Monday, November 01, 2004


In 2001, one of my office mates dressed as a zombie bin Laden for Halloween. He was most put out when he lost the costume competition to a graduate student dressed entirely in purple with a BART ticket stuck to his forehead. What's purple and commutes? An Abelian grape! Yes, they staff entire departments with people who (like me) think that joke is funny -- or at least, a sufficient majority to clinch a costume competition.

And you do know what you call a baby eigensheep, right? I know I can't hold a candle to the former Iraqi foreign information minister when it comes to entertaining the world at large, but I do amuse myself.

Lots of things are different three years later, but both bin Laden and the Abelian grape joke are still around. And so are we.
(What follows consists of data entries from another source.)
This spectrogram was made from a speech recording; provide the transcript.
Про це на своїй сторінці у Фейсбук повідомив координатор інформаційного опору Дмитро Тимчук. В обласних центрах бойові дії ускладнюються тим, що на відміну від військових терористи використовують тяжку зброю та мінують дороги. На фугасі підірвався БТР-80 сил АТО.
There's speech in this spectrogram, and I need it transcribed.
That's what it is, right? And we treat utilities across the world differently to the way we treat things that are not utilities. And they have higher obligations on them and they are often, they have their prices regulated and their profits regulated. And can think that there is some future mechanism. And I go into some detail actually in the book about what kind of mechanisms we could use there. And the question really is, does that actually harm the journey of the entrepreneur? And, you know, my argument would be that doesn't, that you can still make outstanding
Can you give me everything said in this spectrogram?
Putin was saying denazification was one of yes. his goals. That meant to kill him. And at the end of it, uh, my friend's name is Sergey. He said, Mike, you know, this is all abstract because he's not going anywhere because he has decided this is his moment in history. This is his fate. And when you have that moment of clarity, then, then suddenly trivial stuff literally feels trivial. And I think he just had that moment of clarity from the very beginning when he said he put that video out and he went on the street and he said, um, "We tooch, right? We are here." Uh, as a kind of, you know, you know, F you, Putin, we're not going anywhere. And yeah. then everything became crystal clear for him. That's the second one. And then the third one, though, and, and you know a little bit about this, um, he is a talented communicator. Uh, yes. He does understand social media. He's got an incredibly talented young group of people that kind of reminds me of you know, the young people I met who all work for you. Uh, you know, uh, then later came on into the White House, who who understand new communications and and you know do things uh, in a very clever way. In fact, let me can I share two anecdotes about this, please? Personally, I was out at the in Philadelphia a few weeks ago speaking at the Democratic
I, and many other people my age, grew up half-expecting that nuclear war was inevitable, and that my mark on the world would ultimately be an ashen shadow on a brick wall somewhere. We saw the duck and cover films and laughed, knowing how ineffective that would be. I wonder if Cheney realizes how ludicrous that seemed then, and how equally ludicrous it seems now to make a nuclear scare into a campaign point? Things have changed, and now it seems likely that, for a whiel at least, we'll continue to kill each other more rapidly by accident with our vehicles than on purpose with our weapons. But the box is open, and there's no putting knowledge back into it. If some smart, determined person gets the backing of a large enough other group of people, I'm sure that person can kill a lot of people, or at least make the world a less pleasant place in which to live. Do you suppose we'll wake up some morning to hear that some leader, a person of focus who wishes to destroy his enemies and will not vary from that task, a person who is certain that God is on his side -- do you suppose that some day, such a person could come to command an organization, even a country with nuclear capabilities?

And yet, we're still around.
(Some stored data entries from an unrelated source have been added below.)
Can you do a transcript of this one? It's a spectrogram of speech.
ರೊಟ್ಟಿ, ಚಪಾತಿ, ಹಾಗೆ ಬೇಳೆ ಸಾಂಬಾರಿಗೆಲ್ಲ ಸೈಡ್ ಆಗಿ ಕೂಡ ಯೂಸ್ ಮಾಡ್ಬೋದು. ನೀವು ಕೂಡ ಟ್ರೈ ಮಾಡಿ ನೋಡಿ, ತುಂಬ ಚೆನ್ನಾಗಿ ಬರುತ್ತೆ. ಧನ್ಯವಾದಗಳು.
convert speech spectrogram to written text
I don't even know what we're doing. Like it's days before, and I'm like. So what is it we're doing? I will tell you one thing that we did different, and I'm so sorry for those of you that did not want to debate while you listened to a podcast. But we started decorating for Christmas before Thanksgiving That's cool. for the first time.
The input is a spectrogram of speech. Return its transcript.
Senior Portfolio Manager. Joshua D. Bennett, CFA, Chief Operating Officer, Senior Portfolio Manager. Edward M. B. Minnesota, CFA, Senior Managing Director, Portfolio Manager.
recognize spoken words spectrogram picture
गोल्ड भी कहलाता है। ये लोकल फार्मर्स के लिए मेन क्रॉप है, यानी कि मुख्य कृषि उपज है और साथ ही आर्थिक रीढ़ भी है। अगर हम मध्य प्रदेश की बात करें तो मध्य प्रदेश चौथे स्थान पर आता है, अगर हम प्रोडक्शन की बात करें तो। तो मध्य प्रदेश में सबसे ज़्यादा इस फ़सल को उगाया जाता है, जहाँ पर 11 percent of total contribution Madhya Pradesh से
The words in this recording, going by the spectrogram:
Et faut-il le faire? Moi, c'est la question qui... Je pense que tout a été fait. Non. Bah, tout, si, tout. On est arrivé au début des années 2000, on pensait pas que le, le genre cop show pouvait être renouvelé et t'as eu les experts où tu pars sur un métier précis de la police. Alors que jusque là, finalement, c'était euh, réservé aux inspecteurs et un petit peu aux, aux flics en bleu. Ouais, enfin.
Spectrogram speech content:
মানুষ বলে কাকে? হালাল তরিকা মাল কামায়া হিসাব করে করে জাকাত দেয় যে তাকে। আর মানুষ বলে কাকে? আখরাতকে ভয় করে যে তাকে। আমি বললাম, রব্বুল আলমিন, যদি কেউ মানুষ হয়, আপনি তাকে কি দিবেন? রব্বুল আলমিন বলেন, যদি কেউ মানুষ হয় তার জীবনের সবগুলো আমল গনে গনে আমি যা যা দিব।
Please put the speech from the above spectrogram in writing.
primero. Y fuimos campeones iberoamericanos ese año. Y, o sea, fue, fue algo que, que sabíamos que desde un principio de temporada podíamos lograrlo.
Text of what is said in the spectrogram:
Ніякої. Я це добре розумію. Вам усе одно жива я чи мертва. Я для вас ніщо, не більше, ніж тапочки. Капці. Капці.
By flu, by car, by bomb, or by falling airplane parts, whether we're uninsured or have the best coverage in the world, whether Bush wins or Kerry wins or the election is declared a draw and the government is replaced by a military triumvarate -- we all will die eventually. How much land does a man need? Not very much in the end. Sometimes it seems like we're in an awful rush to get to the end, as though this were all some sort of race to be won.

And yet, we're still around.
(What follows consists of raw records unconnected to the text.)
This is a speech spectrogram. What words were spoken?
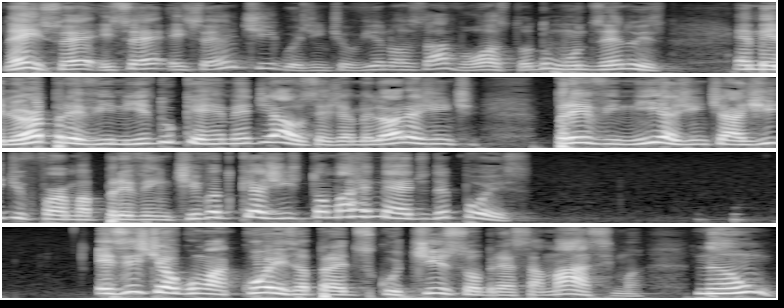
Né? Isso, é, isso, é, isso é antigo, a gente ouvia nossos avós, todo mundo dizendo isso. É melhor prevenir do que remediar, ou seja, é melhor a gente prevenir, a gente agir de forma preventiva do que a gente tomar remédio depois. Existe alguma coisa para discutir sobre essa máxima? Não.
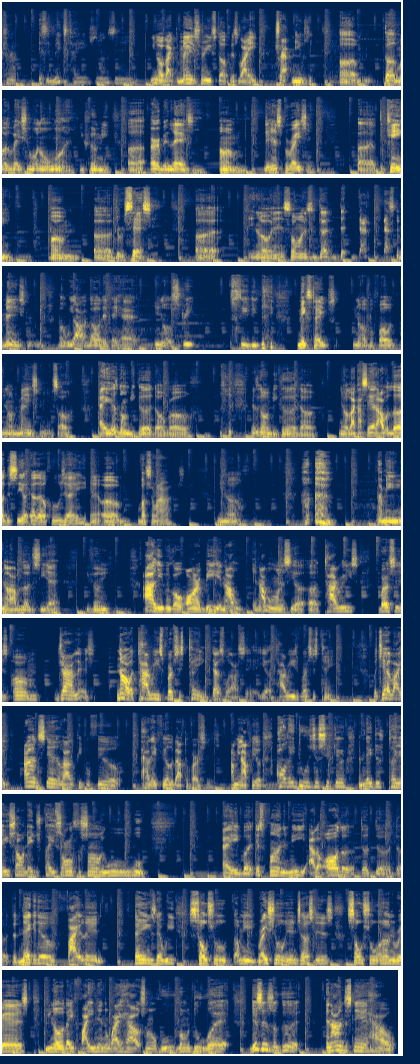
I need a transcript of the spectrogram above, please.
can I? Is it mixtapes? You know what I'm saying? You know, like the mainstream stuff is like trap music. Um, Thug Motivation 101. You feel me? Uh Urban Legend. Um The Inspiration. Uh The King. Um uh The Recession. Uh you know, and so on. So that, that that that's the mainstream. But we all know that they had, you know, street CD mixtapes, you know, before, you know, the mainstream. So hey, it's gonna be good though, bro. it's gonna be good though. You know, like I said, I would love to see a LL Cool J and um Busta Rhymes. You know, I mean, you know, I would love to see that. You feel me? I'll even go R and B, and I and I would want to see a, a Tyrese versus um John Legend. No, a Tyrese versus Tank. That's what I said. Yeah, Tyrese versus Tank. But yeah, like I understand a lot of people feel how they feel about the verses. I mean, I feel all they do is just sit there and they just play a song. They just play song for song. Woo woo. Hey, but it's fun to me. Out of all the the the the, the negative, violent things that we social i mean racial injustice social unrest you know they fighting in the white house on who gonna do what this is a good and i understand how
Happy Halloween. Vote on Tuesday, however your conscience may dictate. And drive safely.